There are other aspects of the model that can be explored using the package. For example, the visitation() metric calculates how many times each state is expected to be visited before absorption. In the context of the coin flip model, this means we can calculate how many times we expect a sequence to occur before hitting \(HTH\).

# Given a starting point (in this case, a sequence of 3 flips), how many times
# would we expect the different combinations of 3 flips to occur before absorption?
visitation(samc_obj, origin = "HHT")
#> [1] 1.5 0.5 0.5 0.5 1.0 1.0 1.0

sum(visitation(samc_obj, origin = "HHT")) # Compare to survival() result
#> [1] 6

In this case, we specify a starting sequence of \(HHT\), which is one flip away from \(HTH\) (absorption). As an example interpretation, with this starting point, we expect the sequence \(HHT\) to occur one and a half times, on average, before hitting the \(HTH\) sequence. What’s interesting mathematically is that the sum of these visitation values is the same as the expected remaining flips before hitting \(HTH\).

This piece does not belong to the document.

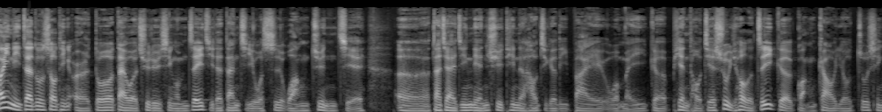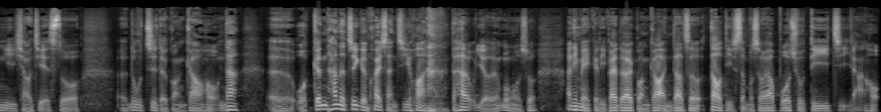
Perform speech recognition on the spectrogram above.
欢迎你再度收听《耳朵带我去旅行》。我们这一集的单集，我是王俊杰。呃，大家已经连续听了好几个礼拜，我每一个片头结束以后的这一个广告，由朱心怡小姐所。呃，录制的广告后，那呃，我跟她的这个快闪计划呢，大家有人问我说：“啊，你每个礼拜都在广告，你到时候到底什么时候要播出第一集呀？”吼，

Ultimately, the visitation() metric produces a matrix of all the possible combinations of states and specifying an origin point simply gives us a single row of the matrix. It’s possible to get individual columns, as well as the entire matrix (which requires disabling a safety measure in place for larger problems).

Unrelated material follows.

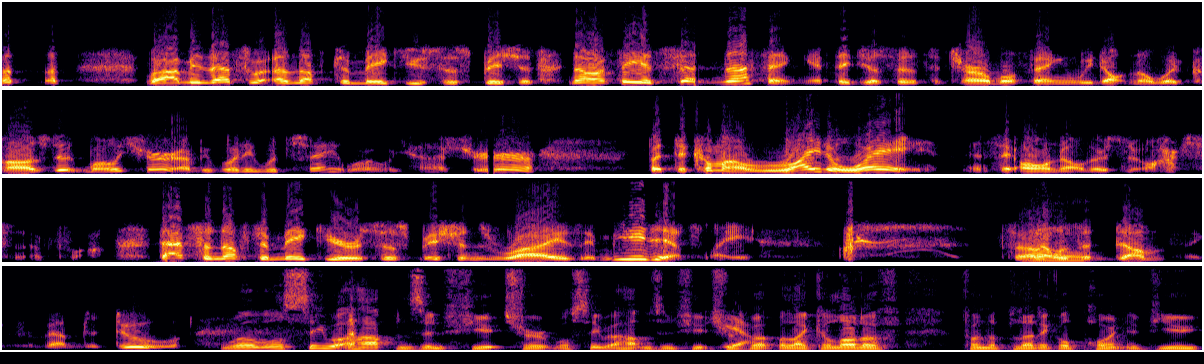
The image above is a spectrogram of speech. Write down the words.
well, I mean, that's enough to make you suspicious. Now, if they had said nothing, if they just said it's a terrible thing, we don't know what caused it, well, sure, everybody would say, well, yeah, sure. But to come out right away and say, oh no, there's no arson, that's enough to make your suspicions rise immediately. so that was a dumb thing for them to do. Well, we'll see what happens in future. We'll see what happens in future. Yeah. But, but like a lot of, from the political point of view,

# Instead of a start point, we can look at an endpoint and how often we expect
# it to occur for each of the possible starting points
visitation(samc_obj, dest = "THT")
#> [1] 0.5 0.5 1.5 0.5 1.0 1.0 1.0

# These results are just rows/cols of a larger matrix. We can get the entire matrix
# of the start/end possibilities but first, we have to disable some safety measures
# in place because this package is designed to work with extremely large P matrices
# (millions of rows/cols) where these types of results will consume too much RAM and
# crash R
samc_obj$override <- TRUE
#>      [,1] [,2] [,3] [,4] [,5] [,6] [,7]
#> [1,]  1.5  0.5  0.5  0.5    1    1    1
#> [2,]  1.5  2.5  0.5  0.5    1    1    1
#> [3,]  0.5  0.5  1.5  0.5    1    1    1
#> [4,]  1.5  1.5  0.5  1.5    1    1    1
#> [5,]  1.0  1.0  1.0  1.0    3    2    1
#> [6,]  1.0  1.0  1.0  1.0    1    2    1
#> [7,]  1.0  1.0  1.0  1.0    2    2    2

rowSums(visitation(samc_obj)) # equivalent to survival() above
#> [1]  6  8  6  8 10  8 10

A third relevant metric is dispersal(). Rather than the expected number of times we would expect a coin flip sequence to occur, it calculates the probability of a sequence occurring before hitting our target sequence of \(HTH\). The short-term variant can be used to specify a limit to the number of flips we will make.

dispersal(samc_obj, dest = "TTT", time = 5)
#> [1] 0.28125 0.21875 0.28125 0.21875      NA 0.21875 0.59375

In this case, we’re trying to find the probability of \(TTT\) occurring within 5 flips. The results show the probability for every possible starting sequencing. For example, the seventh element, \(HTT\) is only one flip away and has the highest probability of 0.59375.